As December fast approaches, university staff across the country are gearing up for a historic strike against pension cuts and the precarious contracts, casualised employment, and pay inequality that plague the modern higher education sector. But workers at one university, Goldsmiths in London’s New Cross, are already out—and unless the university’s management changes track, they plan to stay out for three weeks.
Earlier in the year, Goldsmiths staff were informed of plans for 52 compulsory redundancies—32 professional services staff, and 20 academics in the English and Creative Writing and History departments. According to the university’s senior management team, this is a recovery plan designed to make up for a deficit caused by unforeseen extra Covid costs and the impact of broader government cuts.
But striking staff are keen to point out that there’s something more nefarious at work, too. Workers have demanded the university ‘open the books’ on an undisclosed financial deal that the Goldsmiths branch of the University and College Union (GUCU) says was made with banking giants Lloyds and Natwest—a deal that reportedly agrees a £7 million loan in exchange for redundancies as a cost-cutting measure. Staff have deemed this deal contemptible, pointing out that banks have no right to dictate their livelihoods. Alongside the potential job losses, the cuts at Goldsmiths could see masters’ courses in Black British History and Queer History axed entirely.
Disregarding the outcry around the deal, university warden Frances Corner has said the financial agreement does not counteract the need for the university to be back ‘on a substantial financial footing’. Since members of GUCU voted overwhelmingly for industrial action at the start of November, leadership statements and spokespeople have been full of calculated concern, citing the effects strike action ‘could have on students on top of impacts from the pandemic’.
But this feeling isn’t mirrored among the student body. Instead, those studying at Goldsmiths are increasingly frustrated with the management attack that has led to this moment.
Clara Hesseler, a student from Germany undertaking an MA in Political Communications, is enraged at the SMT’s poor treatment of lecturers.

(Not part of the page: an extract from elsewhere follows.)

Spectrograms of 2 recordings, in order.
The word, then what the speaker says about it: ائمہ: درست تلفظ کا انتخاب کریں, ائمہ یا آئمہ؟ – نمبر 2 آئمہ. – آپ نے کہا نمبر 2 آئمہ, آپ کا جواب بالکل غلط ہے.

She describes the frustration she feels when Goldsmiths ‘sells itself to international students as a university that’s diverse in thought and ideas’ but is quick to undermine its workforce of critical thinkers and professors.

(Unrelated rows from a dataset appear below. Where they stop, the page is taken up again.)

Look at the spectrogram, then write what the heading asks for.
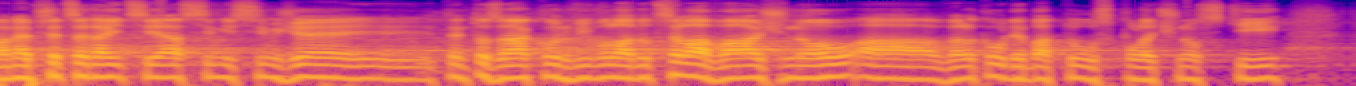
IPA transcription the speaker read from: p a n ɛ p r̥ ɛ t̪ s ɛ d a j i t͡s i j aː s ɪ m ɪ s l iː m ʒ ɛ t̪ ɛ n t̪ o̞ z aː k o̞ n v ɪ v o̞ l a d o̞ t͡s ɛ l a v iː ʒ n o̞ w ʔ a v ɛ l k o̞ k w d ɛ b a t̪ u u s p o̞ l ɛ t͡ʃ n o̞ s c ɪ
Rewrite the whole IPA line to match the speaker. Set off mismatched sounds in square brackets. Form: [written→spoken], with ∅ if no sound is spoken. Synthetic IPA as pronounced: p a n ɛ p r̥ ɛ t̪ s ɛ d a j i t͡s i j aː s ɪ m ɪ s l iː m ʒ ɛ t̪ ɛ n t̪ o̞ z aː k o̞ n v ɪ v o̞ l a d o̞ t͡s ɛ l a v [iː→aː] ʒ n o̞ w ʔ a v ɛ l k o̞ [k→∅] w d ɛ b a t̪ u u s p o̞ l ɛ t͡ʃ n o̞ s c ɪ

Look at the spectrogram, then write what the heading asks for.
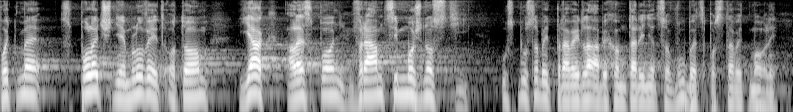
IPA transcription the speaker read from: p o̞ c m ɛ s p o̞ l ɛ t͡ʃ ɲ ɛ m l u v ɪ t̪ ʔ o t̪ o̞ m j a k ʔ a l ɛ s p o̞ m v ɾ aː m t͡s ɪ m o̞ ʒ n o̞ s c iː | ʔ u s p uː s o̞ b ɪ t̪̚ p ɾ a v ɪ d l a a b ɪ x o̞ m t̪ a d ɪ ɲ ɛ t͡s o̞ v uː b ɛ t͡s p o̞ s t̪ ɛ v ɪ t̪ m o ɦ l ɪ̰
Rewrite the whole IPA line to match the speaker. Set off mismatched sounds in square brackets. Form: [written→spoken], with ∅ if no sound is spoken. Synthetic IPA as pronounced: p o̞ c m ɛ s p o̞ l ɛ t͡ʃ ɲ ɛ m l u v ɪ t̪ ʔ o t̪ o̞ m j a k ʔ a l ɛ s p o̞ [m→ɲ] v ɾ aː m t͡s ɪ m o̞ ʒ n o̞ s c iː | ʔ u s p uː s o̞ b ɪ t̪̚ p ɾ a v ɪ d l a a b ɪ x o̞ m t̪ a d ɪ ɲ ɛ t͡s o̞ v uː b ɛ t͡s p o̞ s t̪ [ɛ→a] v ɪ t̪ m o ɦ l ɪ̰

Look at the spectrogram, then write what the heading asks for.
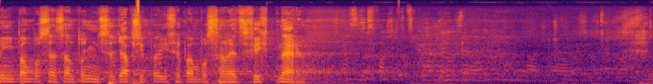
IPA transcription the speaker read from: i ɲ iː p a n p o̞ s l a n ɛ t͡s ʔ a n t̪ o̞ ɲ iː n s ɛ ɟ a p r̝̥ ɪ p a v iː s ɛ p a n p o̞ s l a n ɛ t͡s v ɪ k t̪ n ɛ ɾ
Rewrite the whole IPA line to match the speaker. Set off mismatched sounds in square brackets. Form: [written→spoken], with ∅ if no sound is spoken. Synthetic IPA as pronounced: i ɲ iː p a n p o̞ s l a n ɛ t͡s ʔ a n t̪ o̞ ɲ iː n s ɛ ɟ a p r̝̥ ɪ p a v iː s ɛ p a n p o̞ s l a n ɛ t͡s [v→f] ɪ [k→x] t̪ n ɛ ɾ

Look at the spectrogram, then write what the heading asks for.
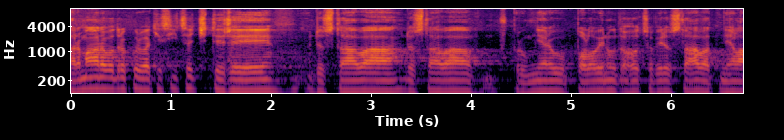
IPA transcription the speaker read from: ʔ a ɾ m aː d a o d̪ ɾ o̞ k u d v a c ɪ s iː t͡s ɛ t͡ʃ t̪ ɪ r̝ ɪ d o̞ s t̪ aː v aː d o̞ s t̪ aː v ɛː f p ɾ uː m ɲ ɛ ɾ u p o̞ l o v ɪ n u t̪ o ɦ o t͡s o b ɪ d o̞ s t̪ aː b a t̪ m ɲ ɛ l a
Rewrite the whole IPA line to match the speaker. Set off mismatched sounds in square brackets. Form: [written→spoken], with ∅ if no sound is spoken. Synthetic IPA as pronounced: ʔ a ɾ m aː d a o d̪ ɾ o̞ k u d v a c ɪ s iː t͡s ɛ t͡ʃ t̪ ɪ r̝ ɪ d o̞ s t̪ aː v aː d o̞ s t̪ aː v [ɛː→aː] f p ɾ uː m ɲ ɛ ɾ u p o̞ l o v ɪ n u t̪ o ɦ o t͡s o b ɪ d o̞ s t̪ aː [b→v] a t̪ m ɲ ɛ l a

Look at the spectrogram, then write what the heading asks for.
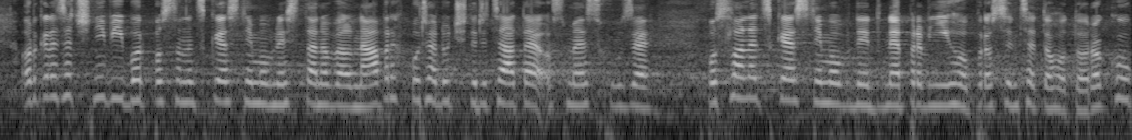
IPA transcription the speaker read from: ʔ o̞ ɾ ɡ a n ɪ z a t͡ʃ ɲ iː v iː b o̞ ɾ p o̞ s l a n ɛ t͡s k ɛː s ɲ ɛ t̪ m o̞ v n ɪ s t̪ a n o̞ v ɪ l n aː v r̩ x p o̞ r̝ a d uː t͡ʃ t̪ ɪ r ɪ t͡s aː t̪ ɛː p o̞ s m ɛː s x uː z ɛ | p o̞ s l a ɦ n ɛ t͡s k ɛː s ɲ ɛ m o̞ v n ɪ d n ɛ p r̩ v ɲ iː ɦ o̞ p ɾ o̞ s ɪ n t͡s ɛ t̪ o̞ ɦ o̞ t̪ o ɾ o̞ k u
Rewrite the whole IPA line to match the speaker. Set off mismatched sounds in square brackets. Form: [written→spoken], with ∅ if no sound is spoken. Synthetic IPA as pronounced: ʔ o̞ ɾ ɡ a n ɪ z a t͡ʃ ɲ iː v iː b o̞ ɾ p o̞ s l a n ɛ t͡s k ɛː s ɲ ɛ [t̪→∅] m o̞ v n ɪ s t̪ a n o̞ v ɪ l n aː v r̩ x p o̞ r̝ a d [uː→u] t͡ʃ t̪ ɪ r ɪ t͡s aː t̪ ɛː [p→ʔ] o̞ s m ɛː s x uː z ɛ | p o̞ s l a [ɦ→∅] n ɛ t͡s k ɛː s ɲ ɛ m o̞ v n ɪ d n ɛ p r̩ v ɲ iː ɦ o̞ p ɾ o̞ s ɪ n t͡s ɛ t̪ o̞ ɦ o̞ t̪ o ɾ o̞ k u

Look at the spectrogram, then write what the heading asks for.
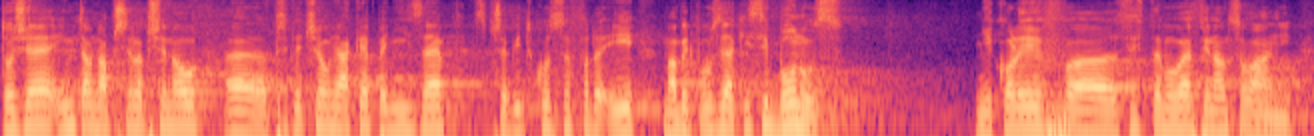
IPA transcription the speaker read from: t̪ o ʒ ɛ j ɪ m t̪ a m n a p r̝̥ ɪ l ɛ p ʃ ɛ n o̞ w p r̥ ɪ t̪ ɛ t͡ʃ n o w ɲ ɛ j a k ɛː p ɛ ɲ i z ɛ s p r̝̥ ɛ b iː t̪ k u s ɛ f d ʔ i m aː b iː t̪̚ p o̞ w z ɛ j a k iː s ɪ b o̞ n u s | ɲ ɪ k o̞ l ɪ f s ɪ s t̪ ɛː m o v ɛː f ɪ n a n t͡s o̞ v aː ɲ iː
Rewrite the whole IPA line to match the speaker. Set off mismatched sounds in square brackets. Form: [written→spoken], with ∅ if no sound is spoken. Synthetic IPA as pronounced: t̪ o ʒ ɛ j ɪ m t̪ a m n a p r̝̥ ɪ l ɛ p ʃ ɛ n o̞ w p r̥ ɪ t̪ ɛ t͡ʃ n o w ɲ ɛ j a k ɛː p ɛ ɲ [i→iː] z ɛ s p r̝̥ ɛ b iː t̪ k u s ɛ f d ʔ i m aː b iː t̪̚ p o̞ w z ɛ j a k iː s ɪ b o̞ n u s | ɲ ɪ k o̞ l ɪ f s ɪ s t̪ ɛː m o v ɛː f ɪ n a n t͡s o̞ v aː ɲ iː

‘I’m upset I’m paying all this money to a university that is not willing to secure the jobs of the lecturers that made me apply in the first place,’ she explains. ‘And the fact that they are planning to cut not only jobs but entire courses just shows that they are clearly on a mission to weaken the quality of our studies.’
Her concerns match those of History lecturer Dr Tara Povey, who is herself facing the threat of redundancy. In a statement made in her role as co-president of GUCU, Povey says that the SMT’s tactics ‘are an attack on two distinctive and special departments—departments that established the world’s first MA in Queer History and the UK’s first MA in Black British History and the world’s first MA in Black British Literature.’ She condemns the university’s deal with financial firms, too, saying: ‘Rather than submit to the demands of private banks, management should be working with staff and students to develop a fair, sustainable way to improve College finances.’
A number of students joined the picket line for the opening rally of the strike this week, some holding banners emblazoned with slogans like ‘Lloyds: taking you for a ride’ and ‘Natwest: stealing your tomorrow today’. Former shadow chancellor John McDonnell addressed the protesters in a speech that lauded Goldsmiths as an education institute providing learning for the next generation—not, as he pointed out, a corporation.
Notable staff and alumni have also shown solidarity with the strikers. Famous author and professor of children’s literature at Goldsmiths Michael Rosen tweeted that the threatened redundancies were a real-life example of culture being ‘cancelled’, and Booker Prize-winning writer and former student Bernardine Evaristo was one of a number of signatories to an open letter calling on Corner to stop ‘the decimation of departments… [and] redundancies within professional services’.
With on-campus teaching shelved for three weeks, a number of staff members are organising teach-outs, providing a platform for students to continue learning without crossing the picket line. They range from reimagining education to organising for the strike, and include assemblies on liberation causes in Palestine and beyond. Students have also been encouraged by their tutors to set up WhatsApp groups and attend student union meetings to converse with their peers on what can be done while protests are taking place, proof that supporting strike action among educators is an education of its own.
The strikes at Goldsmiths come in their own unique circumstances, but they are also a microcosm of the broader effects of brutal marketisation and ongoing senior management disregard for both staff and students, which also contextualises the action planned by UCU members next month. Staff at 58 universities will be fighting back against the destruction of the sector and the attack on academia, pointing out the desperate consequences of this attack for both educators and those they teach alike.
This context makes it clear that the fight against redundancies at Goldsmiths is one part of a broader struggle for the soul of education—and it’s a part that we must back the workers to win.